Support could also be considered a foundation of the brand. It’s not just about having famous friends like Harris, Isiah, Sanders and A$AP Ferg, who all showed support at the film preview. Friends and collaborators of the brand show up for Telfar, including Oyinda, Stingily and chef Danny Bowien, who appeared in the brand’s jewelry campaign videos that were reminiscent of Dockers ads from the past. “That was the basic reference,” Radboy said. “We told the [director of photography] to keep it tight, and people kept asking when the shoot was gonna start. We just wanted to actually show some life.”
The collection includes the brand’s logo in gold and silver hoop and stud earrings and a logo pendant, retailing between $160 and $240, and is available exclusive on the web site.
“We have a whole system going,” Clemens said. “It’s small, but it’s doing really well. We want that to be our next thing you’re able to get and it’s affordable.” This was all built from trust and support despite, as Clemens said previously, “working outside the system for 15-plus years” and creating an indescribable universe.

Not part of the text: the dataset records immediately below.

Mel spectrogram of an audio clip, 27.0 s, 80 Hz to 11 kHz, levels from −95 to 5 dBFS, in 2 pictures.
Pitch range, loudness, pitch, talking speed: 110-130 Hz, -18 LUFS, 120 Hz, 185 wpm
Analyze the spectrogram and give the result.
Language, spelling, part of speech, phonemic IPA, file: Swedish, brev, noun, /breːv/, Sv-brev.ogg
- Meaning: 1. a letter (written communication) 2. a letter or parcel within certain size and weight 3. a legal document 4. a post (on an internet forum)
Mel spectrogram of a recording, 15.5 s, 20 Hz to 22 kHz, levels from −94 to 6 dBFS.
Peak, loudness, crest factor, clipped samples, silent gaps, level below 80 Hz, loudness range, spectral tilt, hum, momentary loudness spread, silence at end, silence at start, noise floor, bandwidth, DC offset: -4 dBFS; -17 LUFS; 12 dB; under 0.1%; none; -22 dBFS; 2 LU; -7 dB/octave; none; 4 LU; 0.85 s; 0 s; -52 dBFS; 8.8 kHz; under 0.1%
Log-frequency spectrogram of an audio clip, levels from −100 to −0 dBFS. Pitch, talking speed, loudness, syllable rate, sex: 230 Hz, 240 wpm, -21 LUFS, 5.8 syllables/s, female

Clemens has been described as a unisex designer, his story used as an example for progress in diversity and inclusion — “I always say included in what? I don’t want to be included to be included, invited yes but included, no thanks,” he said— but his rejection of labels and identity is, in a way, inclusionary. His collections include high-waisted bottoms with extra wide bootcut leg openings, loose fitting shirts, one-shoulder tank tops and tops with wide neck lines. Silhouettes disrupt what people expect of a traditional men’s or women’s piece. Three models of different genders wore the same jeans with large cut-outs under the pockets, and the same paneled denim jacket with wide neck line for the spring 2019 show.
Many silhouettes carry over for spring 2020 but in mixed-media jeans sewn with red nylon and cargo pants, and sideless trousers paired with T-shirts and collared shirts crafted from vintage pieces. Broad shouldered shirts and tops and flared jeans are juxtaposed with body-hugging pieces, and they’re all worn by every body, showing it’s meant for everybody. “We’re just doing the things that we’re doing and doing the stuff with people we like,” Radboy said.

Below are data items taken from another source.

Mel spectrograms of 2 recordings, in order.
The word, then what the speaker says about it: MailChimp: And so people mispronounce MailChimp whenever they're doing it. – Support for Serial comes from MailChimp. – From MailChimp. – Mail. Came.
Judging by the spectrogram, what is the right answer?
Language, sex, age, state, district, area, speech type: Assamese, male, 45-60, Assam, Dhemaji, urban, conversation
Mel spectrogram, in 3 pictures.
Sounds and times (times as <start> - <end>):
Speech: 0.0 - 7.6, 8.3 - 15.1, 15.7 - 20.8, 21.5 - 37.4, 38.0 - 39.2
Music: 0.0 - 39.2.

Where is the trust and support leading the brand? “Wholesale is growing rapidly, but not the biggest part of our business,” Radboy said. “We make money in different types of ways like direct-to-consumer and the projects that we do.
“Things are growing naturally and have customers discover us in a natural way and not a pop star demanding them to buy something. That’s the power of how the bag has been, you use it because it’s useful,” Clemens said.
“Things have been good, but I’m waiting for us to do a show and see sales right after the show. One thing we want to see in our Paris shift and what that’s going to mean for our future,” he said.
Clemens also has plans to keep his runway show on the road. Consider the Paris showing as the first stop of a world tour. With moving manufacturing to Italy, he said the fall 2020 show will also be held in Italy, but he did not confirm a city. “We’re Telfar Global and taking the collection on a tour,” he said. “Nothing belongs to one person; every city is getting a piece of the tour.
“The road wasn’t easy. It was either you sink or you swim. I think that’s exciting, if you know it’s gonna work out, I think that’s why people respect the brand. Just stick to what you know and stick to what you trust.”